The records.
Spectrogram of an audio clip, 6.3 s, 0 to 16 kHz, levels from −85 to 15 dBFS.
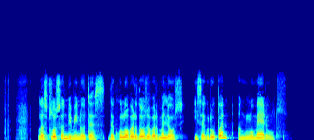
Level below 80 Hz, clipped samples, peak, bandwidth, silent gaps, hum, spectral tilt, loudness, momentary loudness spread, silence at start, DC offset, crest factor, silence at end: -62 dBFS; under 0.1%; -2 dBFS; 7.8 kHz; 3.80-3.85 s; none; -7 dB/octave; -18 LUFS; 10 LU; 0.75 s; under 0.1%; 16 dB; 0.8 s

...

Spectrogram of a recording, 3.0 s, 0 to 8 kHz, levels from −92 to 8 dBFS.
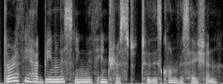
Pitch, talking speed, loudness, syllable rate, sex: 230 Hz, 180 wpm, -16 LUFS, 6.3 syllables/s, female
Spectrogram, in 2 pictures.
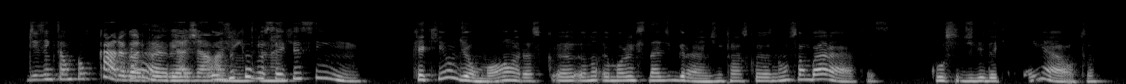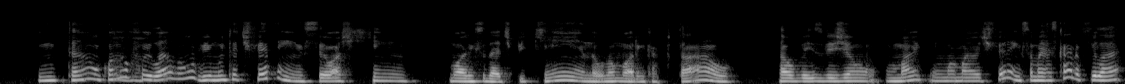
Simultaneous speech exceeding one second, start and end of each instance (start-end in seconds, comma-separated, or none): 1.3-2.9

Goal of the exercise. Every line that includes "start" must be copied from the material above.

Result.
Level below 80 Hz, clipped samples, peak, bandwidth, silent gaps, hum, spectral tilt, loudness, momentary loudness spread, silence at start, DC offset, crest factor, silence at end: -62 dBFS; under 0.1%; -2 dBFS; 7.8 kHz; 3.80-3.85 s; none; -7 dB/octave; -18 LUFS; 10 LU; 0.75 s; under 0.1%; 16 dB; 0.8 s
Simultaneous speech exceeding one second, start and end of each instance (start-end in seconds, comma-separated, or none): 1.3-2.9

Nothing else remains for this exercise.